It is very evident that the owner of Building No. 1 has neglected its repair and maintenance, as there are now holes in the walls. This is strange given that one of his agent’s arguments at the hearing of the Independent Examiner against the previous tenants was that they had not maintained the building well enough, despite the fact that they had taken it over in a derelict condition and then spent thousands of pounds on many thousands of feet of timber to reclad it. There is also an unauthorised block on the end of Building No. 1, which I believe is a toilet block, which has never received planning permission, is permanent enough to be connected to mains water and drainage, and certainly detracts from the appearance of the building. It does not show on the site maps provided by the applicant.

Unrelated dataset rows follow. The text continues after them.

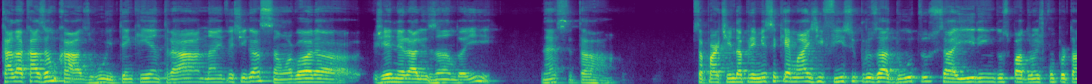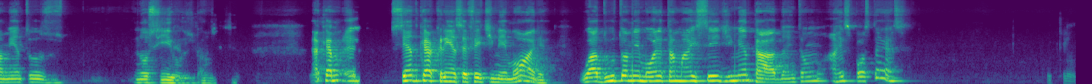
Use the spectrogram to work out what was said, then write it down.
Cada caso é um caso, Rui, tem que entrar na investigação. Agora, generalizando aí, né? Você está tá partindo da premissa que é mais difícil para os adultos saírem dos padrões de comportamentos nocivos, digamos assim. É que, é, sendo que a crença é feita de memória, o adulto, a memória está mais sedimentada. Então, a resposta é essa. Entendi.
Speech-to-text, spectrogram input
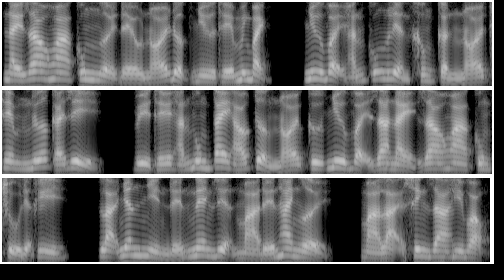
này giao hoa cung người đều nói được như thế minh bạch, như vậy hắn cũng liền không cần nói thêm nữa cái gì, vì thế hắn vung tay háo tưởng nói cứ như vậy ra này giao hoa cung chủ điện khi, lại nhân nhìn đến nên diện mà đến hai người, mà lại sinh ra hy vọng.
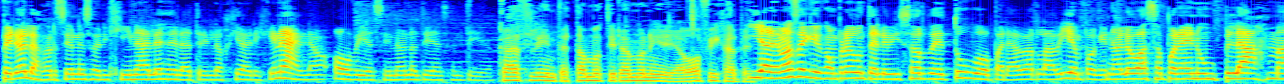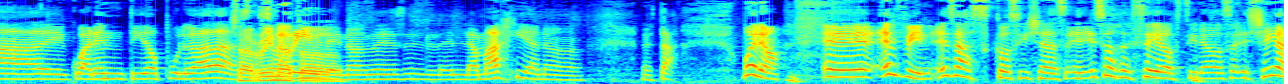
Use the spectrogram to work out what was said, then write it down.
Pero las versiones originales de la trilogía original, ¿no? Obvio, si no, no tiene sentido. Kathleen, te estamos tirando una idea, vos fíjate. Y además hay que comprar un televisor de tubo para verla bien, porque no lo vas a poner en un plasma de 42 pulgadas. Se es arruina horrible, todo. ¿no? Es- la magia no, no está. Bueno, eh, en fin, esas cosillas, eh, esos deseos tirados. eh, Llega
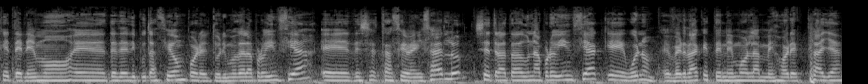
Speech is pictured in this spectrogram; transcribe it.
que tenemos eh, desde Diputación por el turismo de la provincia eh, desestacionalizarlo. Se trata de una provincia que, bueno, es verdad que tenemos las mejores playas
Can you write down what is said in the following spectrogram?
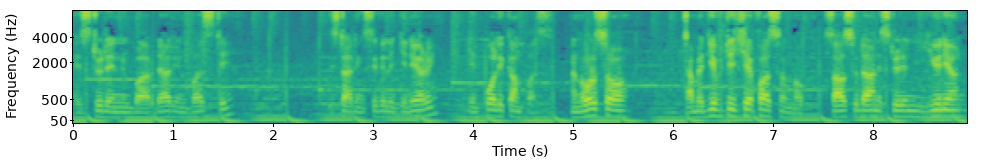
a student in Bahir Dar University, studying civil engineering in Poly Campus. And also, I'm a deputy chairperson of South Sudan Student Union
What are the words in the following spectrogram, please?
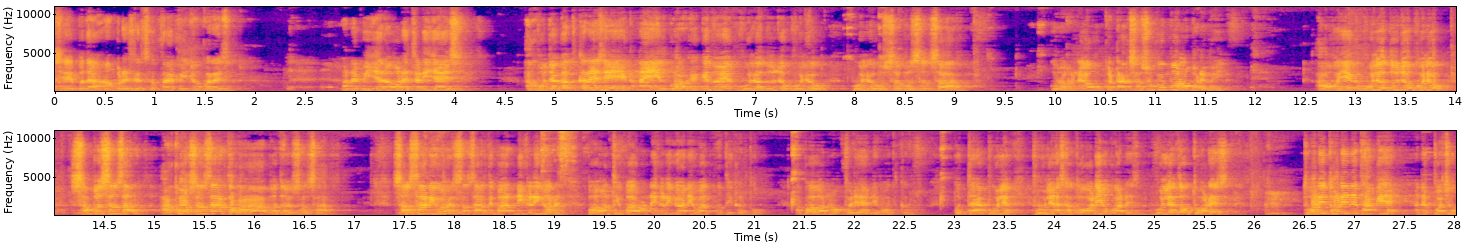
છે બધા સાંભળે છે, છતાંય બીજું કરે છે. અને બીજે રવાડે ચડી જાય છે. આખું જગત કરે છે, એક નહીં ગોરખે કીધું, એક ભૂલ્યો, દૂજો ભૂલ્યો ભૂલ્યો સબ સંસાર. ગોરખને આવું કટાક્ષ શું કેમ બોલવું પડે ભાઈ? આવો એક ભૂલ્યો, દૂજો ભૂલ્યો સબ સંસાર, આખો સંસાર તો હા, બધો સંસાર. સંસારી હોય, સંસારથી બહાર નીકળી ગયો ને, બાવનથી બહાર નીકળી ગયો, એની વાત નથી કરતો. આ બાવનમાં પડ્યાની વાત કરું બધાએ ભૂલ્યા. ભૂલ્યા છે તો અડિયું કાઢે છે. ભૂલ્યા તો થોડે છે. થોડી થોડીને થાકી જાય અને પછી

Faversham Creek Trust is a charity and a not-for-profit CIC with solid community support for our aims of working towards the maritime regeneration of the Creek for the benefit of the whole town, through training in heritage skills, education, tourism and employment. We have canvassed the opinions of our members as well as a wider group around the town (for example, at our Exhibition about FCNP in May 2014, attended by nearly 1,000 people), so we have evidence that we are speaking for a significant number of Faversham residents when we make these comments.
I hope that you and your fellow planners at Swale Borough Council will take these points into serious consideration when you make your recommendations regarding this application.